Becoming an Intergenerational Church: What does this mean?
Simply stated, intergenerational is “one or more age groups doing something together” (Allen, 2003, p. 2). Intergenerational Ministry (IM), however, encompasses intentional interaction between the generations that promotes the faith and spiritual development of all ages. This article will take a thorough look at research conducted in this field in order to properly understand this model of ministry. Articles will follow that explain the reasons intergenerational ministry is vital for children’s faith development.
Christine Ross (2007) describes the difference between the terms multigenerational, transgenerational, and intergenerational, which are all used to describe a recent trend of intentionally considering the various generations within an organization:
Most congregations are multigenerational or transgenerational in that they have more than one generation engaged in worship and ministry activities….However, a congregation focused on intergenerational ministry will enable the various generations to communicate in meaningful ways, to interact on a regular basis, and to minister and serve together regularly. (p. 26)
Allan Harkness (2000) states that “intentional intergenerational strategies are those in which an integral part of the process of faith communities encourages interpersonal interactions across generational boundaries, and in which a sense of mutuality and equality is encouraged between participants” (p. 52). Allen (2002) emphasizes that the general idea of intergenerational Christian education or intergenerational religious education is that
children, teenagers, young adults (single and married), parents, and grandparents gather in settings where all members give and receive from each other.
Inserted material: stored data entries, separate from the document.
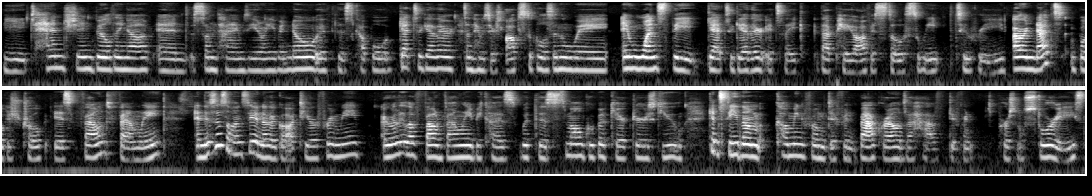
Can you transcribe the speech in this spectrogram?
the tension building up and sometimes you don't even know if this couple will get together. Sometimes there's obstacles in the way and once they get together it's like that payoff is so sweet to read. Our next bookish trope is found family and this is honestly another god tier for me. I really love Found Family because with this small group of characters, you can see them coming from different backgrounds that have different personal stories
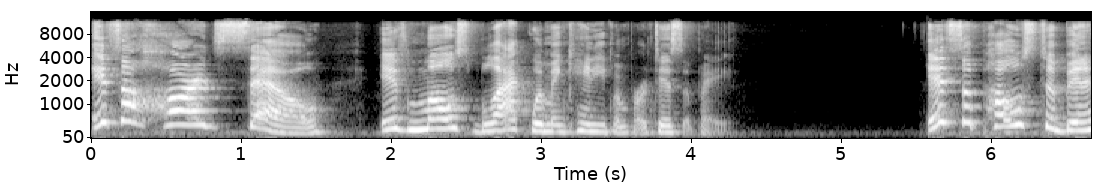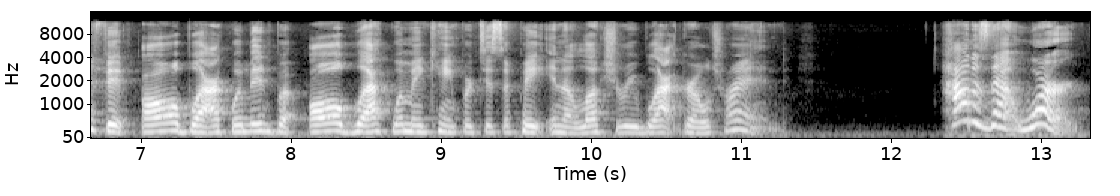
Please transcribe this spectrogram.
it's a hard sell if most black women can't even participate. It's supposed to benefit all black women, but all black women can't participate in a luxury black girl trend. How does that work?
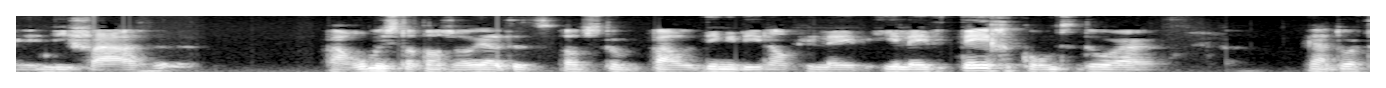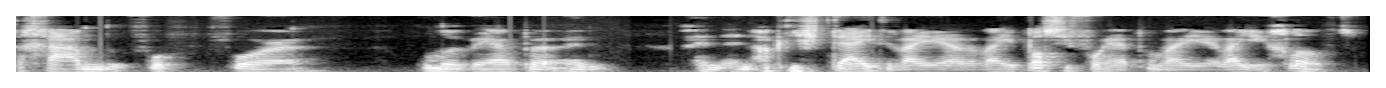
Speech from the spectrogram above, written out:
uh, in die fase. Waarom is dat dan zo? Ja, dat, dat is door bepaalde dingen die je dan in je leven, je leven tegenkomt door, ja, door te gaan voor, voor onderwerpen en, en, en activiteiten waar je, waar je passie voor hebt en waar je, waar je in gelooft.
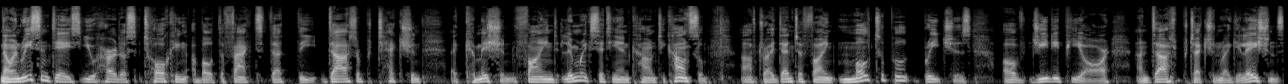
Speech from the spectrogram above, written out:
Now, in recent days, you heard us talking about the fact that the Data Protection uh, Commission fined Limerick City and County Council after identifying multiple breaches of GDPR and data protection regulations.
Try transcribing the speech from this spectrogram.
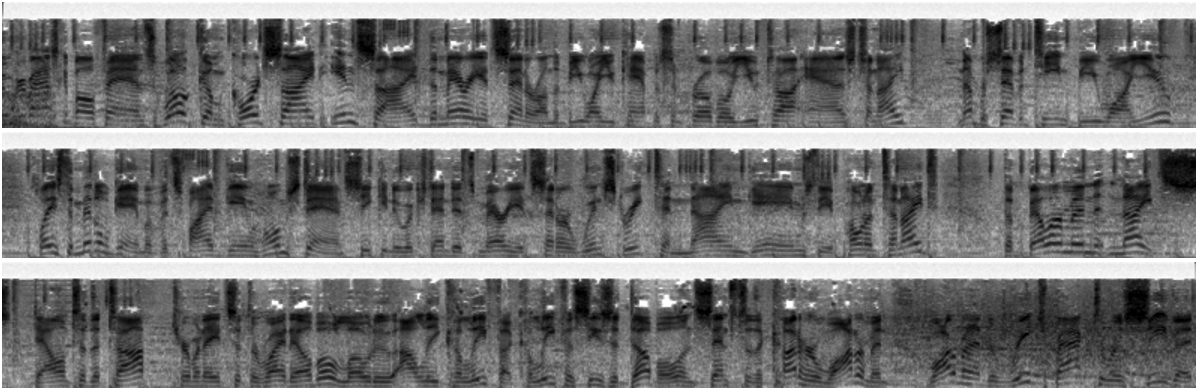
Cougar basketball fans. Welcome courtside inside the Marriott Center on the BYU campus in Provo, Utah, as tonight, number 17 BYU plays the middle game of its five game homestand, seeking to extend its Marriott Center win streak to nine games. The opponent tonight, the Bellarmine Knights. Down to the top, terminates at the right elbow, low to Aly Khalifa. Khalifa sees a double and sends to the cutter Waterman. Waterman had to reach back to receive it,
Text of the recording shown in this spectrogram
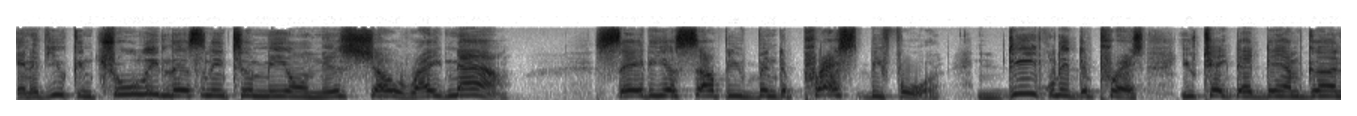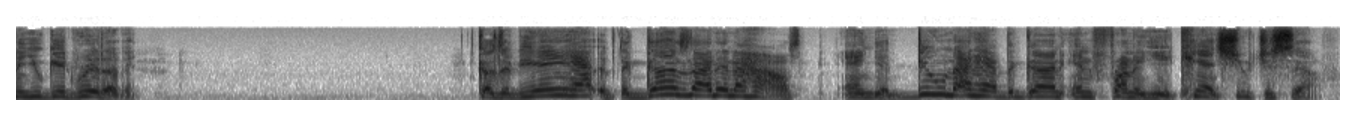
and if you can truly listening to me on this show right now, say to yourself, you've been depressed before, deeply depressed, you take that damn gun and you get rid of it. Because if you ain't have, if the gun's not in the house and you do not have the gun in front of you, you can't shoot yourself.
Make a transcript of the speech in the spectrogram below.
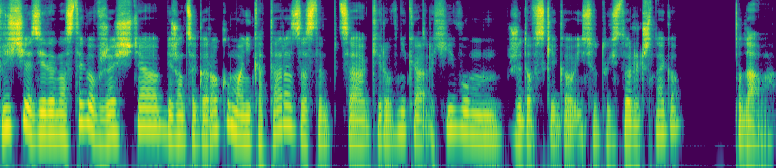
W liście z 11 września bieżącego roku Monika Taras, zastępca kierownika archiwum Żydowskiego Instytutu Historycznego, podała.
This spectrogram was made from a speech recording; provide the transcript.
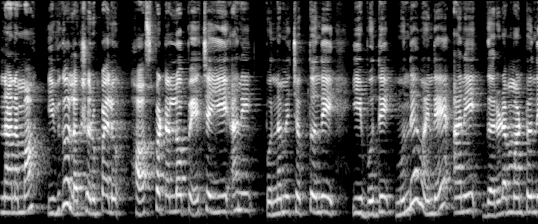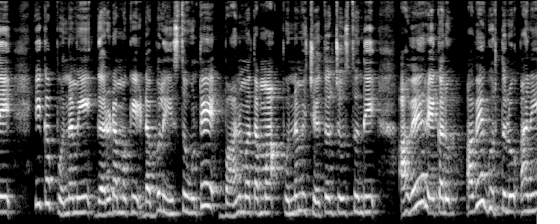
నానమ్మ ఇవిగో లక్ష రూపాయలు హాస్పిటల్లో పే చెయ్యి అని పున్నమి చెప్తుంది. ఈ బుద్ధి ముందేమైందే అని గరుడమ్మ అంటుంది. ఇక పున్నమి గరుడమ్మకి డబ్బులు ఇస్తూ ఉంటే భానుమతమ్మ పున్నమి చేతులు చూస్తుంది. అవే రేఖలు అవే గుర్తులు అని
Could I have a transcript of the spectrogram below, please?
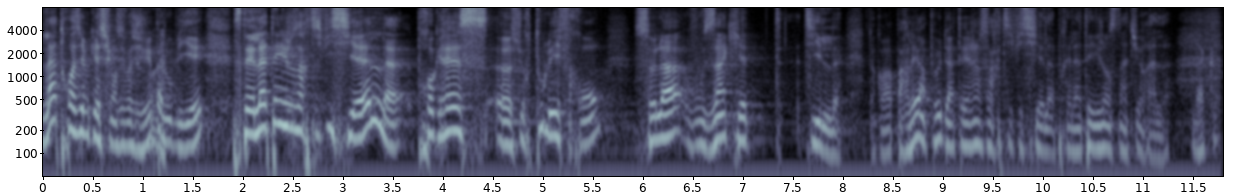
La troisième question, je ne vais pas l'oublier, c'était l'intelligence artificielle progresse euh, sur tous les fronts. Cela vous inquiète-t-il? Donc on va parler un peu d'intelligence artificielle après l'intelligence naturelle. D'accord.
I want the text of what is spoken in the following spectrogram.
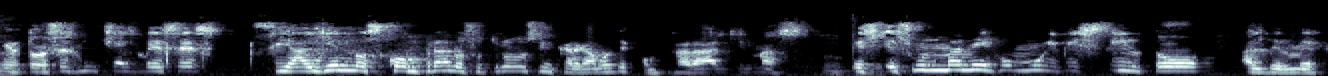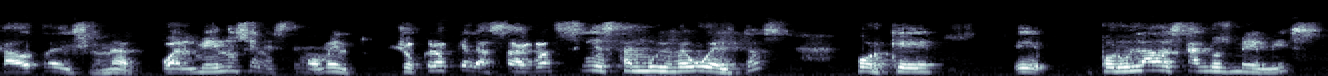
Entonces muchas veces si alguien nos compra, nosotros nos encargamos de comprar a alguien más. Es, es un manejo muy distinto al del mercado tradicional, o al menos en este momento. Yo creo que las aguas sí están muy revueltas porque eh, por un lado están los memes,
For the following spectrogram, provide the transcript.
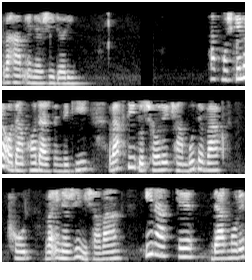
و هم انرژی داریم. پس مشکل آدمها در زندگی وقتی دچار کمبود وقت، پول و انرژی می شوند این است که در مورد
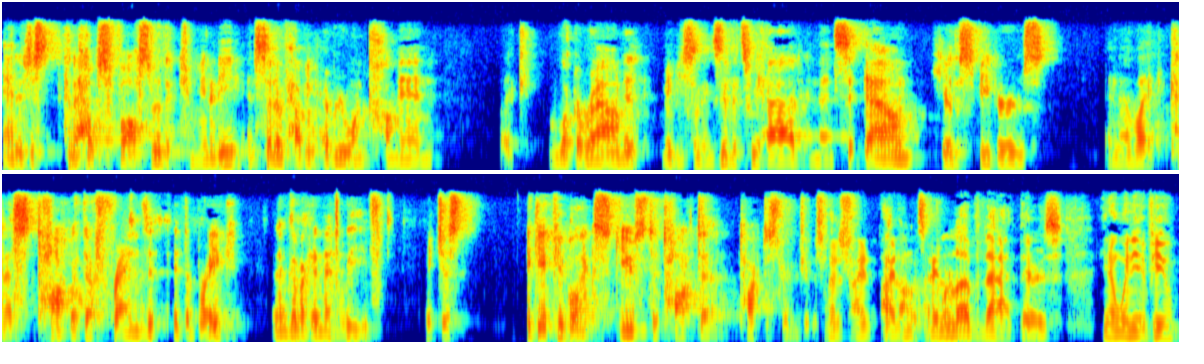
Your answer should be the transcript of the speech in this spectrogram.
and it just kind of helps foster the community instead of having everyone come in like look around at maybe some exhibits we had and then sit down hear the speakers and then like kind of talk with their friends at, at the break and then go back and then leave. It just it gave people an excuse to talk to talk to strangers. Which I I, I, I, I love that. There's you know when you, if you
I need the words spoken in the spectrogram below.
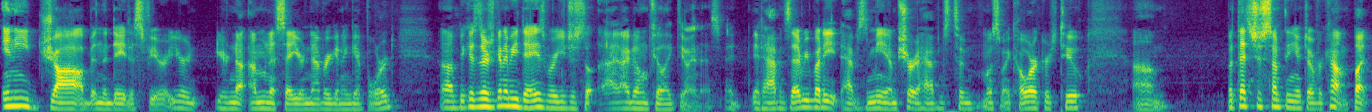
any job in the data sphere, you're you're not. I'm gonna say you're never gonna get bored, uh, because there's gonna be days where you just I, I don't feel like doing this. It, it happens to everybody. It happens to me. I'm sure it happens to most of my coworkers too. Um, but that's just something you have to overcome. But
All ages can participate actively in prayer and worship, and, in some settings, share spiritual insights, read scripture, and minister to one other. (p. 8, emphasis added)
Intergenerational ministry includes the key component of intentionality and interaction among every generation. Intergenerational ministry “occurs when a congregation intentionally combines the generations together in mutual serving, sharing, or learning within the core activities of the church in order to live out being the body of Christ to each other and the greater community” (Ross, p. 27). James White defines intergenerational religious education as “‘two or more different age groups of people in a religious community together learning/growing/ living in faith through in-common experiences, parallel learning, contributive-occasions, and interactive sharing’” (Roberto, 2007, p. 6).
As I have researched this field of ministry, I discovered an important concept: intergenerational ministry is not just another program. It goes beyond programs to a form of being. I have termed my conception of intergenerational ministry as becoming intergenerational. Allen (2002) describes intergenerational ministry in the following manner:
It is more than adding orange juice at the greeting table, more than allowing children to sit in ‘big church’ for a few minutes at the beginning of worship, more than letting the preschool class present a song during corporate worship. It involves how Christians define themselves, see themselves, and live together as community. (Allen, 2002, p. 28)
Kirk (2003) also summarizes the concept of becoming intergenerational as well:
It is deliberately called intergenerational because it is precisely that! It is not just about including children-a very patronizing view that adults might adopt. It is not just about families, for there are many who have no family, yet are part of this wonderful flow in which God has set us all. This is about all of us appreciating one another, giving and receiving from the generations around us, without compromise and without losing our identity, that we ‘may be one.’ (p. 8 )
Intergenerationality is the mindset of congregational leaders as they implement church ministries, as opposed to adding programs to existing activities of a congregation. A church becomes intergenerational when there is consistent intentionality in placing all ages together in various settings, when children and teens look up to the older adults in the congregation as fellow believers on the journey of faith, and when the adults and elderly see the blessing of youthfulness and all that they can learn from the younger generations. It occurs when age is no longer a boundary or a frightening thing to integrate. Becoming intergenerational encompasses becoming one in Christ under His headship and authority as His body, serving, learning, and growing together.
Allen, H. (2002). A qualitative study exploring the similarities and differences of the spirituality of children in intergenerational and non-intergenerational Christian contexts. (Doctoral dissertation, Talbot School of Theology, Biola University, La Mirada, CA).
Allen, H. C. (2003). Nurturing children’s spirituality in intergenerational settings. Lutheran Educational Journal, 139(2), 111-124.
Kirk, D. (2003). Heirs together: Establishing intergenerational church. Suffolk, Great Britain: Kevin Mayhew.
Roberto, J. (2007). Best practices in intergenerational faith formation. Lifelong Faith, 1(3), 5- 16.
Ross, C. (2007). Being an intergenerational congregation. Issues, 41(2), 24-32.
You may also enjoy our practical article on connecting older adults and children in your church. You can also read an article about inter-generational ministry on Wikipedia.